"A shared difficulty, and surviving that difficulty, is what brings humans of all walks of life together and helps us get through. Whether we're facing a horrible boss, the corporate jungle, an emergency or the trials of motherhood."
University of Melbourne's Dr Carla Pascoe, who is currently researching new motherhood in Australia from the mid-twentieth century to today, says that comparing mothering progress allows women to gauge how they're faring in unchartered territory.
"Mothers have said to me that when they've felt like they're failing, talking to other women in a similar situation reassures them that it's ok. It's the only yardstick that new mothers can often get of how well they're doing," Dr Pascoe explains.
It's this direct comparison that makes new mothers who are having a good experience reluctant to share.

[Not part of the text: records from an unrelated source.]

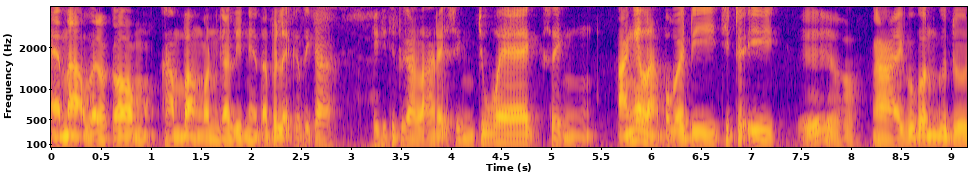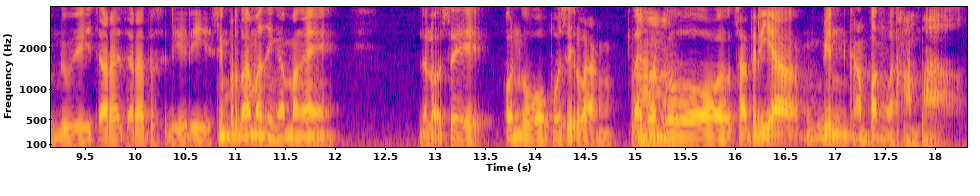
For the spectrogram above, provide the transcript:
enak welcome, gampang kon galine. Tapi lek ketika iki tipikal arek sing cuek, sing angel lah pokoknya dicideki. Iya. Nah, iku kon kudu duwe cara-cara tersendiri. Sing pertama sing gampang ae. Delok sik kon gowo apa sik lang. Lek kon gowo satria mungkin gampang lah. Gampang.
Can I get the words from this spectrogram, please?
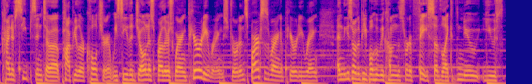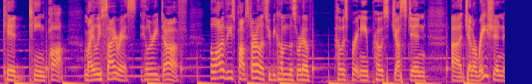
kind of seeps into popular culture. We see the Jonas Brothers wearing purity rings. Jordin Sparks is wearing a purity ring. And these are the people who become the sort of face of like new youth, kid, teen pop. Miley Cyrus, Hilary Duff. A lot of these pop starlets who become the sort of post Britney, post Justin uh, generation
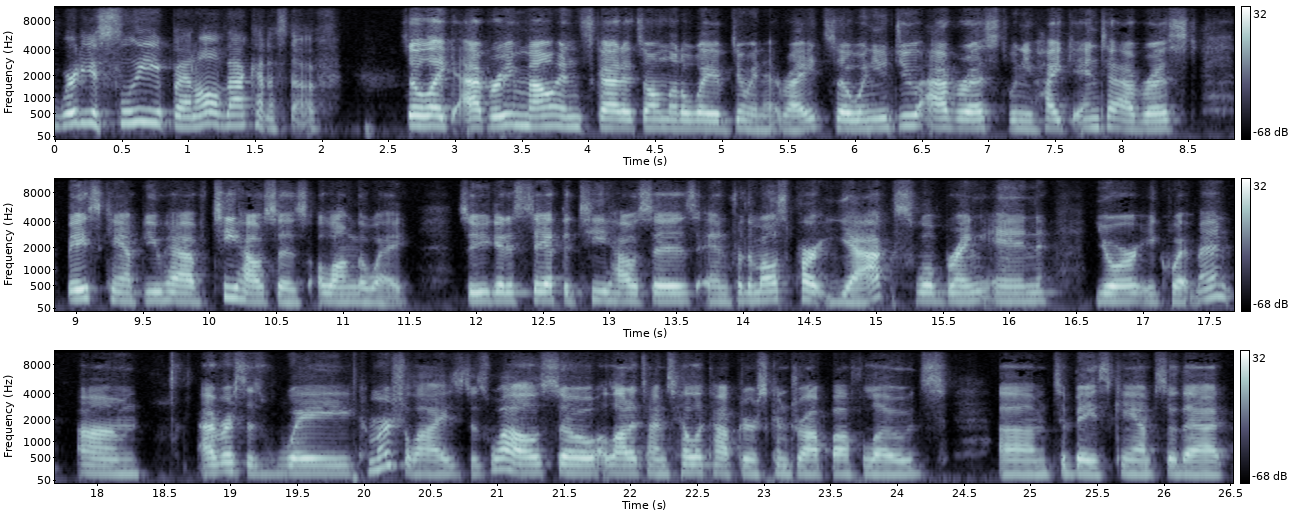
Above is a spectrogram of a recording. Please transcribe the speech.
where do you sleep, and all of that kind of stuff? So, like every mountain's got its own little way of doing it, right? So, when you do Everest, when you hike into Everest base camp, you have tea houses along the way. So, you get to stay at the tea houses. And for the most part, yaks will bring in your equipment. Um, Everest is way commercialized as well. So, a lot of times, helicopters can drop off loads um, to base camp so that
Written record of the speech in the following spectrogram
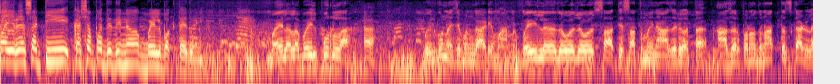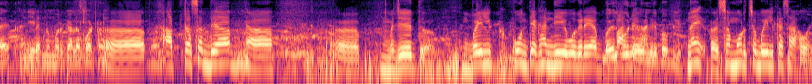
पायऱ्यासाठी कशा पद्धतीनं बैल बघताय तुम्ही? बैलाला बैल पुरला. हा. बैल कोणाचे पण गाडी मान बैल जवळजवळ सहा ते सात महिने आजारी होता. आजारपणातून आत्ताच काढलाय आणि एक नंबर केला पटला अं, आत्ता सध्या म्हणजे बैल कोणत्या खांदी वगैरे बैल पाहताय दोन्ही खांदी public. नाही समोरचं बैल कसा हवाय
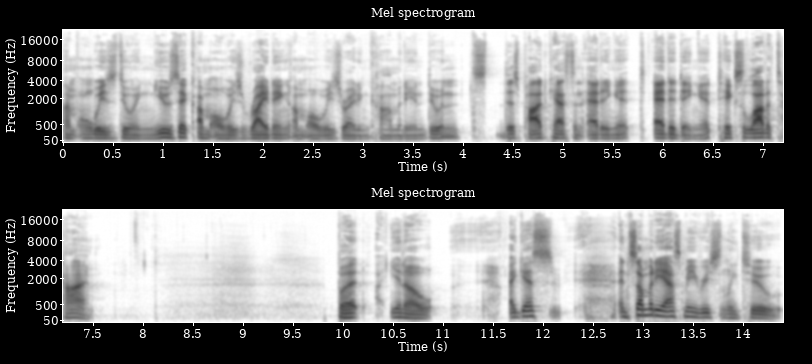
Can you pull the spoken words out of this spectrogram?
I'm always doing music. I'm always writing. I'm always writing comedy and doing this podcast and editing it. Editing it takes a lot of time. But you know, I guess and somebody asked me recently too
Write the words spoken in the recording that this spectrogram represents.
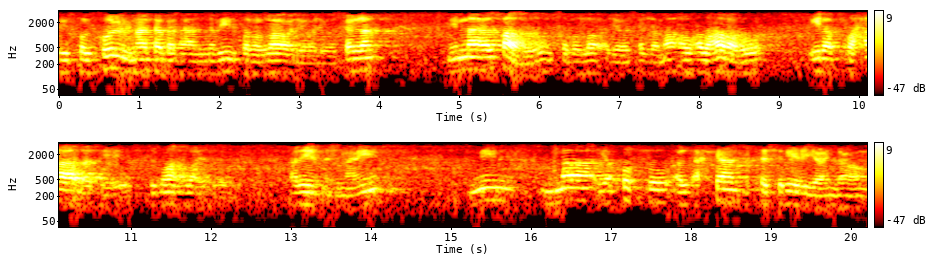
يدخل كل ما ثبت عن النبي صلى الله عليه وسلم مما ألقاه صلى الله عليه وسلم أو أظهره إلى الصحابة رضوان الله عليهم أجمعين. من ما يخص الأحكام التشريعية عندهم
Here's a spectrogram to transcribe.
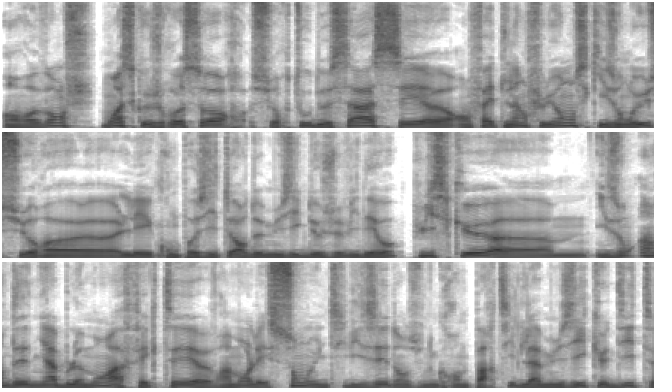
En revanche, moi ce que je ressors surtout de ça, c'est euh, en fait l'influence qu'ils ont eu sur euh, les compositeurs de musique de jeux vidéo, puisque euh, ils ont indéniablement affecté vraiment les sons utilisés dans une grande partie de la musique dite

They want to avoid giving the impression that they think they are better mothers.
Perhaps some of this feeling is aided by the fact that mothers' groups are initially set up as a support resource for new mums. After giving birth, women are generally contacted by the hospital or a community nurse who provides them with the details of their local group. It's a forum of sorts where women with babies of the same age meet and share their concerns with a health professional. It's here that women who are finding motherhood a breeze can feel the first pangs of awkwardness creep in.
According to Garth, it's key for mothers who might feel anguish about another mother's seemingly easy path to put things in perspective.
"It's important to remember that there's no such thing as perfect parenting or the perfect baby, it's more how you're managing the situation," explains Garth.
"Mothers need to catch their negative inner dialogue and remind themselves that, for example, if your baby's not sleeping well, it's temporary and it's a not a reflection on you as a mother."
Comparing notes from the trenches of parenting might be a language most mums are fluent in, but uplifting stories about motherhood can sometimes be exactly what a struggling mother needs to get through the day.
"When my baby was two weeks old and I was tired, I asked a friend when her baby started sleeping through the night. She told me it was eight weeks. It was almost embarrassing for her to admit it. But why? This actually helped me get through – even if my baby didn't do it, having a realistic time frame to reach made me feel so much better," says Eliza, 30.
Voicing our motherhood highlights can open up an avenue for sharing valuable learnings with each other. Even if, like in my instance, the milk-boosting recipes I was handed from women in my mothers' group didn't work in the end.